Friday, October 14, 2016
Paxson Lake, the mouth of the Gulkana River
In the spring, just after the ice goes out the salmon smolt in the Gulkana River make the run to the ocean to begin life in salt water. They are silvery grey with muted spots and are about four inches long. Lake trout from Paxson lake wait in ambush at the outlet of the lake for the young salmon to start their journey. It's a good opportunity for fly fishers to get in on some really exciting fishing. You can see the lakers chasing the smolt and thrashing at them in the riffles.
These are are some smolt patterns I tied for the trip.
My friend and fly fishing consultant Fred DeCicco, a retired fisheries biologist and avid fly fisherman also told me to bring lots of nymphs.
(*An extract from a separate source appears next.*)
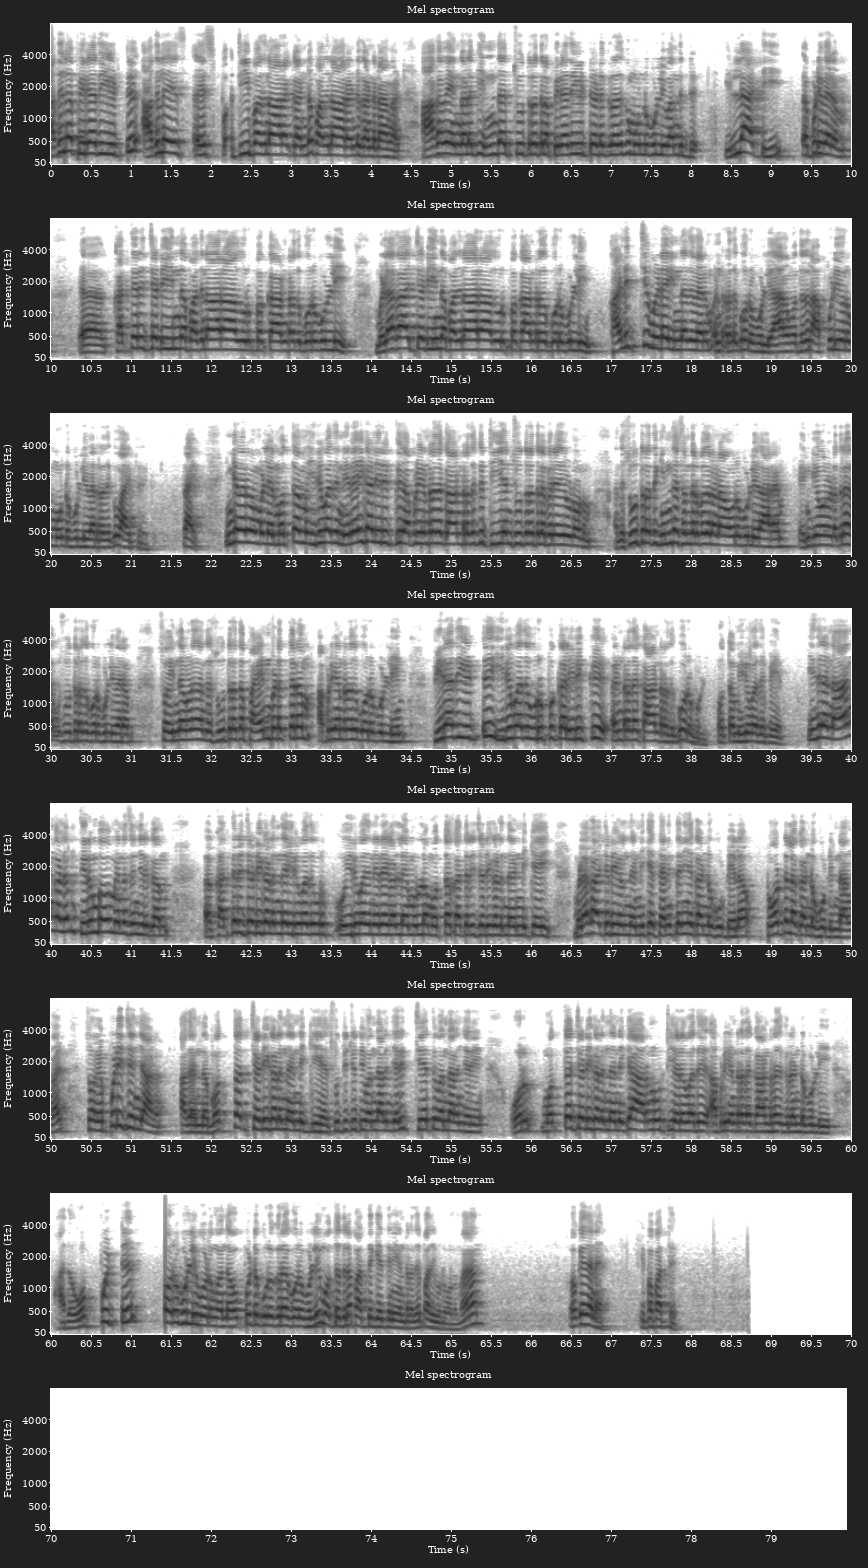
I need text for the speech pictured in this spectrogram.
அதில் பிரதியிட்டு அதில் எஸ் எஸ் டி பதினாறை கண்டு பதினாறுண்டு கண்டு நாங்கள் ஆகவே எங்களுக்கு இந்த சூத்திரத்தில் பிரதியிட்டு எடுக்கிறதுக்கு மூன்று புள்ளி வந்துட்டு. இல்லாட்டி எப்படி வரும்? கத்தரிச்செடி இந்த பதினாறாவது உறுப்பக்கான்றதுக்கு ஒரு புள்ளி மிளகாய் செடி இந்த பதினாறாவது உறுப்பக்கான்றதுக்கு ஒரு புள்ளி கழிச்சு விட இன்னது வரும்ன்றதுக்கு ஒரு புள்ளி. ஆக மொத்தத்தில் அப்படி ஒரு மூன்று புள்ளி வர்றதுக்கு வாய்ப்பு இருக்குது ரைட் இங்கே வருவோம் பிள்ளைகள். மொத்தம் இருபது நிறைகள் இருக்குது அப்படின்றத காண்றதுக்கு டிஎன் சூத்திரத்தில் பிறகு விடணும். அந்த சூத்திரத்துக்கு இந்த சந்தர்ப்பத்தில் நான் ஒரு புள்ளி தாரேன். எங்கேயோ ஒரு இடத்துல சூத்திரத்துக்கு ஒரு புள்ளி வரும். ஸோ இந்த அந்த சூத்திரத்தை பயன்படுத்தணும் அப்படின்றதுக்கு ஒரு புள்ளி. பிரதியிட்டு இருபது உறுப்புகள் இருக்குது என்றதை காண்றதுக்கு ஒரு புள்ளி. மொத்தம் இருபது பேர். இதில் நாங்களும் திரும்பவும் என்ன செஞ்சுருக்கோம்? கத்திரி செடிகள் இந்த இருபது உறுப்பு இருபது நிறைகளில் உள்ள மொத்த கத்திரி செடிகள் இந்த எண்ணிக்கை மிளகாய் செடிகள் இந்த எண்ணிக்கை தனித்தனியாக கண்டு கூட்டியில் டோட்டலாக கண்டு கூட்டினாங்க ஸோ எப்படி செஞ்சாலும் அதை இந்த மொத்த செடிகள் இந்த எண்ணிக்கையை சுற்றி சுற்றி வந்தாலும் சரி சேர்த்து வந்தாலும் சரி ஒரு மொத்த செடிகள் இந்த எண்ணிக்கை அறுநூற்றி எழுபது அப்படின்றத காண்றதுக்கு ரெண்டு புள்ளி. அதை ஒப்பிட்டு ஒரு புள்ளி போடுங்க. அந்த ஒப்பிட்டு கொடுக்குறக்கு ஒரு புள்ளி மொத்தத்தில் பத்துக்கு எத்தனைன்றது பதிவிடுவோணுமா ஓகே தானே? இப்போ பத்து.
Here are some of the nymphs I tied for the trip. The top left one was tied from some hair combed from my chessy/labs coat. I'm practicing tying with found/unusual fibers and feathers for survival readiness.
I also tied up some scuds to bring along for fun.
I brought three rods, a three weight and two six weights.
Grayling are always willing participants. These ones are really pretty and get up to about 18 inches long. They were hitting smolt, nymph and scud imitations.
The three weight was casting really well, the conditions were perfect and I was really able to work on my double haul on it.
The water here is crystal clear. Small to medium dark nymphs worked the best on grayling.
These lake trout up to 3 1/2 pounds are scrappy fighters, they were hitting smolts, scuds and nymphs.
All in all it was a great trip, I added lake trout to my overall list and I caught lots of fish. I wasn't able to catch any broad white fish and add that species to my list.
I did catch a king salmon on a spinning rod, the one and only cast I made with conventional gear. My goal next year is to add the white fish to my list and catch a Paxson lake grand slam, that's lake trout, white fish, grayling and rainbow.